|800-850||Exceptional||19.9%||Applicants with scores in this range are at the top of the list for the best rates from lenders.|
Do I Want a Fair Credit Score?
You want the best credit scores possible in order to help save yourself money when you need to take out a loan or get credit. Fair credit scores mean you are seen as sub-prime by lenders, which means you are likely going to get less favorable terms than someone with a higher credit score. That can mean higher interest rates and even outright rejection.
Improving your credit scores over time, moving from fair to good and beyond, will boost the chances that you'll qualify for credit with more favorable terms. In general, having good credit scores may help improve your financial situation. Here are some reasons why you would want to earn higher credit scores:
- Higher credit scores can earn you lower interest rate loans for your home loans, car loans, student loans and personal loans.
- Higher credit scores can make for lower monthly payments on your loans. If you receive a lower interest rate, then you likely will have lower monthly payments required.
- Credit card offers will provide better credit card rewards and deals such higher percentage cash back choices, 0% interest rates and higher credit limits.
- Having higher credit scores can make it easier to be approved for renting a home or apartment.
What Lowers My Credit Score?
- Late Payments: When bills for things like loans and credit cards are paid after the due date.
- Poor Payment History: The total number of late payments and how late the payments are.
- High Credit Utilization Rate: How much you owe compared to how much credit is available to you.
- Credit History and Mix: The length of time you've had credit along with the different types of credit accounts you have.
- Total Amount of Debt: All of your outstanding debt, across all of your credit accounts.
- Negative Public Records: Bankruptcies and civil judgments.
- Credit Inquiries: When you apply for too much credit within a short period of time.
How Can I Improve My Credit Score?

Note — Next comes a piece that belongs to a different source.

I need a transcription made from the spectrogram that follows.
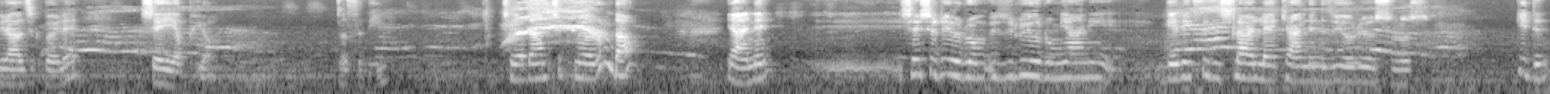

Improving your credit scores really comes down to the same categories of behavior that can get your score in trouble. You'll just need to throw the car into reverse and start doing the "right things." If you stay on course, over time your credit scores will likely improve, and so can your access to credit. Those actions include these:
- Pay Your Bills: Establishing a positive payment history is the single most important factor in many credit scoring models. So, pay your bills on time and if possible, pay them off in full each month per the agreement you have with the loan or card issuer.
- Improve Your Credit Utilization Ratio: Either lower the amount of credit that you have in use, or increase your credit limits to ensure that you don't use more than 30% of your available credit at any given time.
- Don't Over Apply: Only apply for credit when you really it and don't apply for a bunch of different lines of credit at the same time.
- Look for Errors: Pay close attention to the information on your credit reports and be sure to dispute any errors that you come across.
Establishing good credit habits like these can make a difference and help you improve your credit scores over time.
Want to instantly increase your credit score? Experian Boost™ helps by giving you credit for the utility and mobile phone bills you're already paying. Until now, those payments did not positively impact your score.
This service is completely free and can boost your credit score fast by using your own positive payment history. It can also help those with poor or limited credit situations. Other services such as credit repair may cost you up to thousands and only help remove inaccuracies from your credit report.
Editorial Disclaimer: Opinions expressed here are author's alone, not those of any bank, credit card issuer or other company, and have not been reviewed, approved or otherwise endorsed by any of these entities. All information, including rates and fees, are accurate as of the date of publication.
This article was originally published on December 21, 2017, and has been updated.
*Credit score calculated based on FICO® Score 8 model. Your lender or insurer may use a different FICO® Score than FICO® Score 8, or another type of credit score altogether. Learn more.